* Problem to work on *
Print the entries verbatim, leaving out the images they contain.

* Task input *
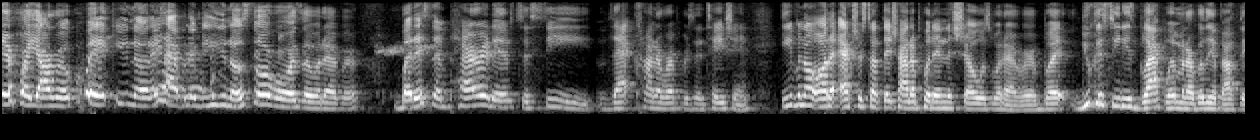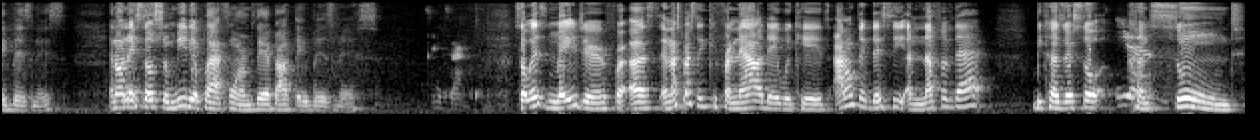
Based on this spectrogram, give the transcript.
there for y'all real quick. You know, they happen to be, you know, sorors or whatever. But it's imperative to see that kind of representation, even though all the extra stuff they try to put in the show is whatever. But you can see these black women are really about their business. And on their social media platforms, they're about their business. Exactly. So it's major for us, and especially for nowadays with kids. I don't think they see enough of that because they're so Yeah. consumed.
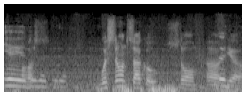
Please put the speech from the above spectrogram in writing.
Yeah, yeah. Oh, Do that, do that. We're still in circle. Storm. Uh, yeah.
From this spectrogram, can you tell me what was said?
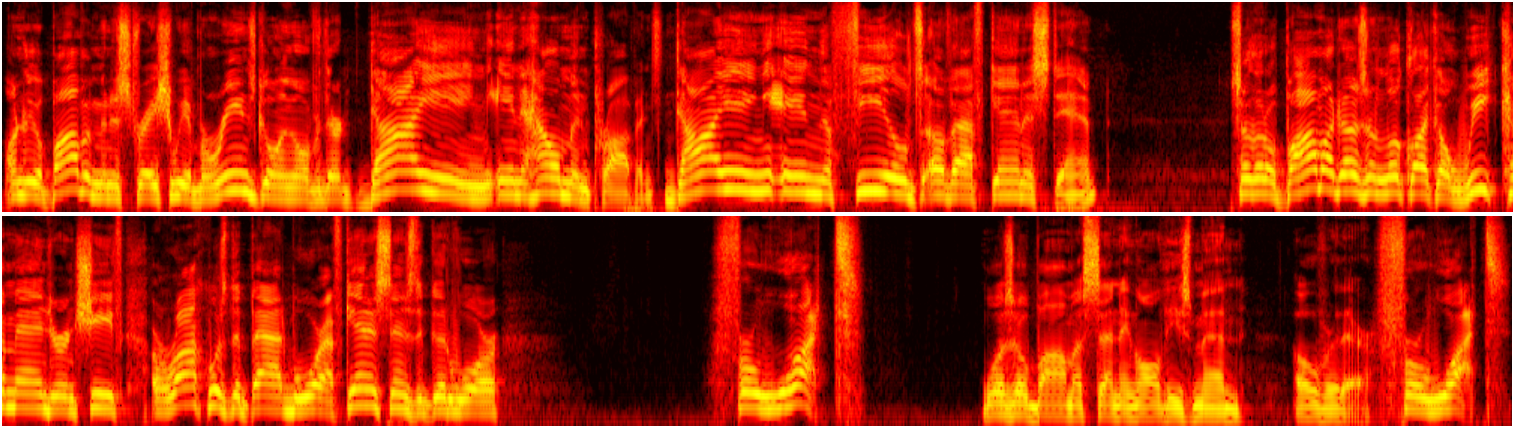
Under the Obama administration, we have Marines going over there dying in Helmand province, dying in the fields of Afghanistan, so that Obama doesn't look like a weak commander in chief. Iraq was the bad war, Afghanistan is the good war. For what was Obama sending all these men over there? For what?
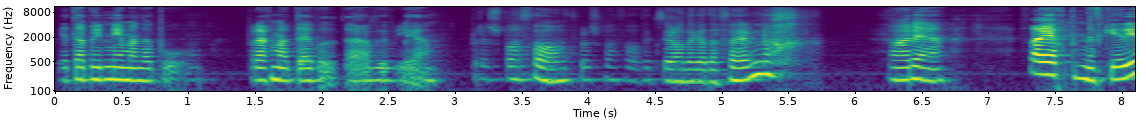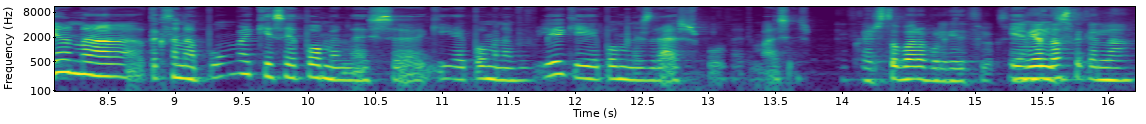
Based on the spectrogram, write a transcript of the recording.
για τα μηνύματα που πραγματεύονται τα βιβλία. Προσπαθώ, προσπαθώ. Δεν ξέρω αν τα καταφέρνω. Ωραία θα έχουμε την ευκαιρία να τα ξαναπούμε και, σε επόμενες, ε, και για επόμενα βιβλία και για επόμενες δράσεις που θα ετοιμάσεις. Ευχαριστώ πάρα πολύ για τη φιλοξενία. Να είστε καλά.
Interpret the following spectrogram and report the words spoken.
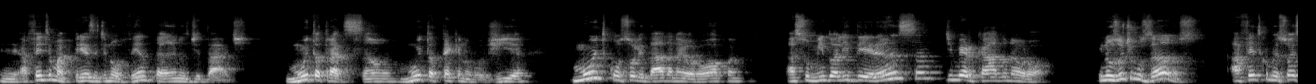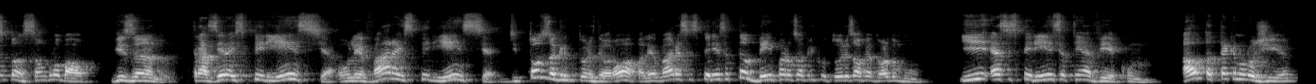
É, a Fendt é uma empresa de 90 anos de idade, muita tradição, muita tecnologia, muito consolidada na Europa assumindo a liderança de mercado na Europa. E nos últimos anos, a Fendt começou a expansão global, visando trazer a experiência ou levar a experiência de todos os agricultores da Europa, levar essa experiência também para os agricultores ao redor do mundo. E essa experiência tem a ver com alta tecnologia,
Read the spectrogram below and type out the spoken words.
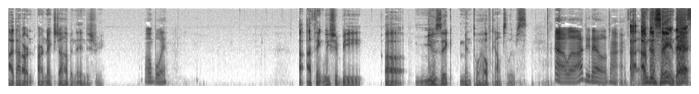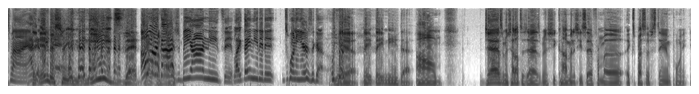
I got our our next job in the industry. Oh boy. I, I think we should be uh music mental health counselors. Oh well, I do that all the time. so. I, I'm just saying That's that fine. I the industry that. needs that. Oh my gosh, Beyond needs it. Like they needed it 20 years ago. yeah, they they need that. Um, Jasmine, shout out to Jasmine. She commented. She said, from a expressive standpoint,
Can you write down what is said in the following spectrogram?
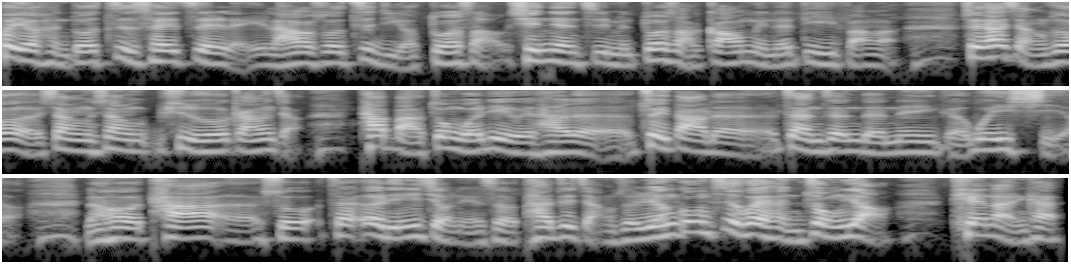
会有很多自吹自擂，然后说自己有多少先见之明，多少高明的地方啊！所以他想说，像像譬如说刚刚讲，他把中国列为他的最大的战争的那个威胁啊。然后他呃说，在二零一九年的时候，他就讲说人工智慧很重要。天哪，你看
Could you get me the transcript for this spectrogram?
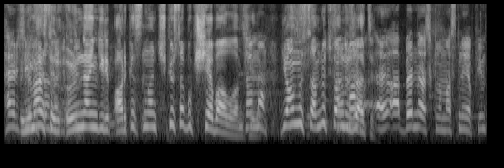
Her şey Üniversitenin bitiyor. önünden girip arkasından çıkıyorsa bu kişiye bağlı olan bir şey. Tamam. Yanlışsam lütfen Tamam, düzeltin. e, ben de açıklamasını yapayım.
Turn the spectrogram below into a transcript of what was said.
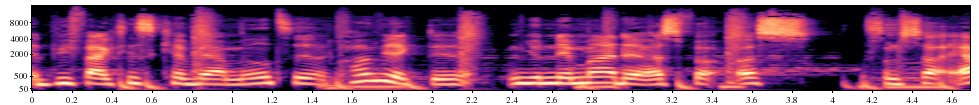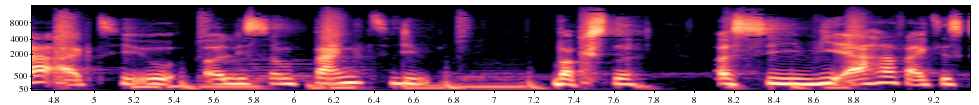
at vi faktisk kan være med til at påvirke det, jo nemmere er det også for os, som så er aktive, og ligesom banke til de voksne og sige, vi er her faktisk.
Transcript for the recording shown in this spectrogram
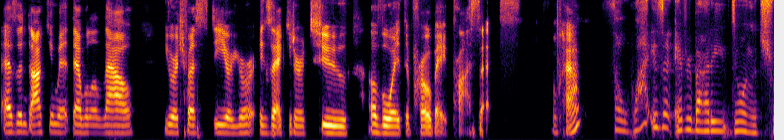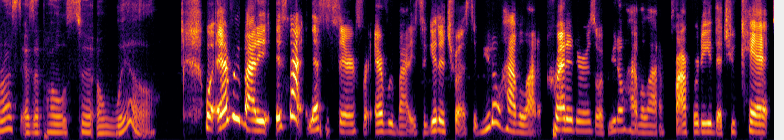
as a document that will allow your trustee or your executor to avoid the probate process. Okay. So why isn't everybody doing a trust as opposed to a will? Well, everybody, it's not necessary for everybody to get a trust. If you don't have a lot of creditors or if you don't have a lot of property that you can't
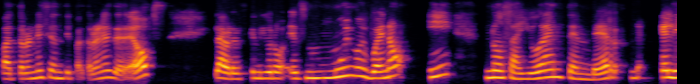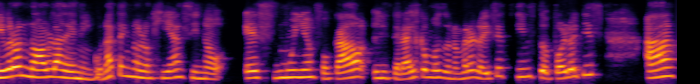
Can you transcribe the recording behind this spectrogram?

* Completed task *
Based on this spectrogram, give the transcript.
there for y'all real quick. You know, they happen to be, you know, sorors or whatever. But it's imperative to see that kind of representation, even though all the extra stuff they try to put in the show is whatever. But you can see these black women are really about their business. And on their social media platforms, they're about their business. Exactly. So it's major for us, and especially for nowadays with kids. I don't think they see enough of that because they're so Yeah. consumed.
Please put the speech from the above spectrogram in writing.
Yeah, yeah. Oh, Do that, do that. We're still in circle. Storm. Uh, yeah.
From this spectrogram, can you tell me what was said?
Under the Obama administration, we have Marines going over there dying in Helmand province, dying in the fields of Afghanistan, so that Obama doesn't look like a weak commander in chief. Iraq was the bad war, Afghanistan is the good war. For what was Obama sending all these men over there? For what?
Based on the spectrogram, write a transcript of the recording.
για τα μηνύματα που πραγματεύονται τα βιβλία. Προσπαθώ, προσπαθώ. Δεν ξέρω αν τα καταφέρνω. Ωραία θα έχουμε την ευκαιρία να τα ξαναπούμε και, σε επόμενες, ε, και για επόμενα βιβλία και για επόμενες δράσεις που θα ετοιμάσεις. Ευχαριστώ πάρα πολύ για τη φιλοξενία. Να είστε καλά.
Interpret the following spectrogram and report the words spoken.
É, a Fendt é uma empresa de 90 anos de idade, muita tradição, muita tecnologia, muito consolidada na Europa assumindo a liderança de mercado na Europa. E nos últimos anos, a Fendt começou a expansão global, visando trazer a experiência ou levar a experiência de todos os agricultores da Europa, levar essa experiência também para os agricultores ao redor do mundo. E essa experiência tem a ver com alta tecnologia,
Read the spectrogram below and type out the spoken words.
I got our our next job in the industry. Oh boy. I, I think we should be uh music mental health counselors. Oh well, I do that all the time. so. I, I'm just saying That's that fine. I the industry that. needs that. Oh my gosh, Beyond needs it. Like they needed it 20 years ago. yeah, they they need that. Um, Jasmine, shout out to Jasmine. She commented. She said, from a expressive standpoint,
Can you write down what is said in the following spectrogram?
会有很多自吹自擂，然后说自己有多少先见之明，多少高明的地方啊！所以他想说，像像譬如说刚刚讲，他把中国列为他的最大的战争的那个威胁啊。然后他呃说，在二零一九年的时候，他就讲说人工智慧很重要。天哪，你看
Could you get me the transcript for this spectrogram?
Her şey Üniversitenin bitiyor. önünden girip arkasından çıkıyorsa bu kişiye bağlı olan bir şey. Tamam. Yanlışsam lütfen Tamam, düzeltin. e, ben de açıklamasını yapayım.
Turn the spectrogram below into a transcript of what was said.
at vi faktisk kan være med til at påvirke det, jo nemmere er det også for os, som så er aktive, og ligesom banke til de voksne og sige, vi er her faktisk.
Transcript for the recording shown in this spectrogram
as a document that will allow your trustee or your executor to avoid the probate process. Okay. So why isn't everybody doing a trust as opposed to a will? Well, everybody, it's not necessary for everybody to get a trust. If you don't have a lot of creditors or if you don't have a lot of property that you can't
Can you transcribe the recording behind this spectrogram?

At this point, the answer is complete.